The G9a inhibitors also appeared to have a therapeutic effect.

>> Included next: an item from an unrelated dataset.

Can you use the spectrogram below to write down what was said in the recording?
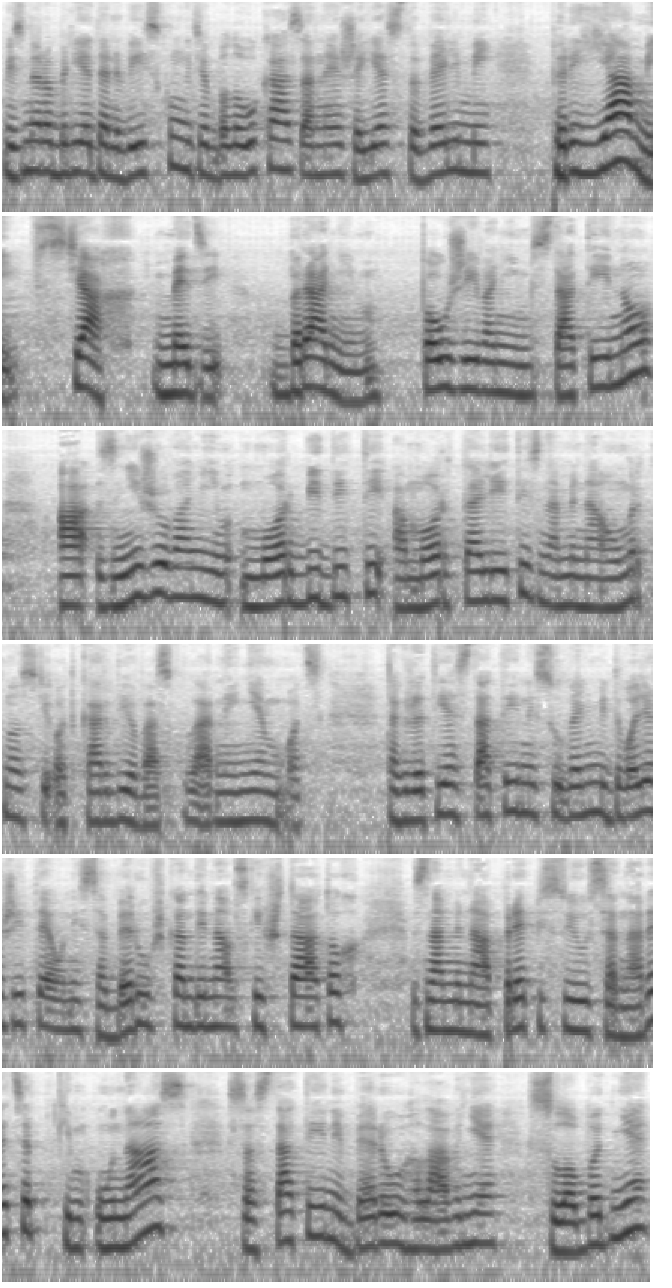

When mice with Prader-Willi syndrome were treated with these small molecule drugs during infancy, they lived longer and had more normal growth.

"Our findings suggest that G9a inhibitors may play a role in regulating the silencing of parental chromosomes on certain genes that require an imprinting process for normal function," Jiang said. "This could provide a new insight for the molecular mechanism of genomic imprinting."

In addition to Jiang, Kim, Lee and Roth, study authors include Yan Xiong, Noah Sciaky, Samuel W. Hulbert, Xinyu Cao, Jeffrey I. Everitt and Jian Jin.

Explore further: Major breakthrough in understanding Prader-Willi syndrome, a parental imprinting disorder

More information: Targeting the histone methyltransferase G9a activates imprinted genes and improves survival of a mouse model of Prader–Willi syndrome, Nature Medicine, nature.com/articles/doi:10.1038/nm.4257

Related Stories

Major breakthrough in understanding Prader-Willi syndrome, a parental imprinting disorder

May 11, 2014
(Medical Xpress)—Scientists at the Hebrew University of Jerusalem have reported a major breakthrough in understanding the molecular basis for Prader-Willi syndrome (PWS), perhaps the most studied among the class of diseases ...

Rare obesity syndrome therapeutic target identified

December 12, 2016
Columbia University Medical Center (CUMC) researchers have discovered that a deficiency of the enzyme prohormone covertase (PC1) in the brain is linked to most of the neuro-hormonal abnormalities in Prader-Willi syndrome, ...

Seeing cell to cell differences for first time explains symptoms of rare genetic disorders

April 1, 2016
Every cell in the body has two genomes, one from the mother and one from the father. Until now, researchers have lacked the tools to examine—in a single cell —the exact readout from each genome to make RNA. Using a new ...

New insights uncovered into Prader-Willi syndrome

June 14, 2016
A study published in the journal Human Molecular Genetics by researchers at Children's Hospital Los Angeles (CHLA) provides novel insights into the brain mechanisms underlying the insatiable hunger and subsequent obesity ...

Recommended for you

Fabric imbued with optical fibers helps fight skin diseases

February 23, 2018
A team of researchers with Texinov Medical Textiles in France has announced that their PHOS-ISTOS system, called the Fluxmedicare, is on track to be made commercially available later this year. The system consists of a piece ...

Low-calorie diet enhances intestinal regeneration after injury

February 22, 2018
Dramatic calorie restriction, diets reduced by 40 percent of a normal calorie total, have long been known to extend health span, the duration of disease-free aging, in animal studies, and even to extend life span in most ...

Artificial intelligence quickly and accurately diagnoses eye diseases and pneumonia

February 22, 2018
Using artificial intelligence and machine learning techniques, researchers at Shiley Eye Institute at UC San Diego Health and University of California San Diego School of Medicine, with colleagues in China, Germany and Texas, ...

Gut microbes protect against sepsis—mouse study

February 22, 2018
Sepsis occurs when the body's response to the spread of bacteria or toxins to the bloodstream damages tissues and organs. The fight against sepsis could get a helping hand from a surprising source: gut bacteria. Researchers ...

Fertility breakthrough: New research could extend egg health with age

February 22, 2018
Women have been told for years that if they don't have children before their mid-30s, they may not be able to. But a new study from Princeton University's Coleen Murphy has identified a drug that extends egg viability in ...

Breakthrough could lead to better drugs to tackle diabetes and obesity

February 22, 2018
Breakthrough research at Monash University has shown how different areas of major diabetes and obesity drug targets can be 'activated', guiding future drug development and better treatment of diseases.

0 comments

Please sign in to add a comment. Registration is free, and takes less than a minute. Read more

Click here to reset your password.
Sign in to get notified via email when new comments are made.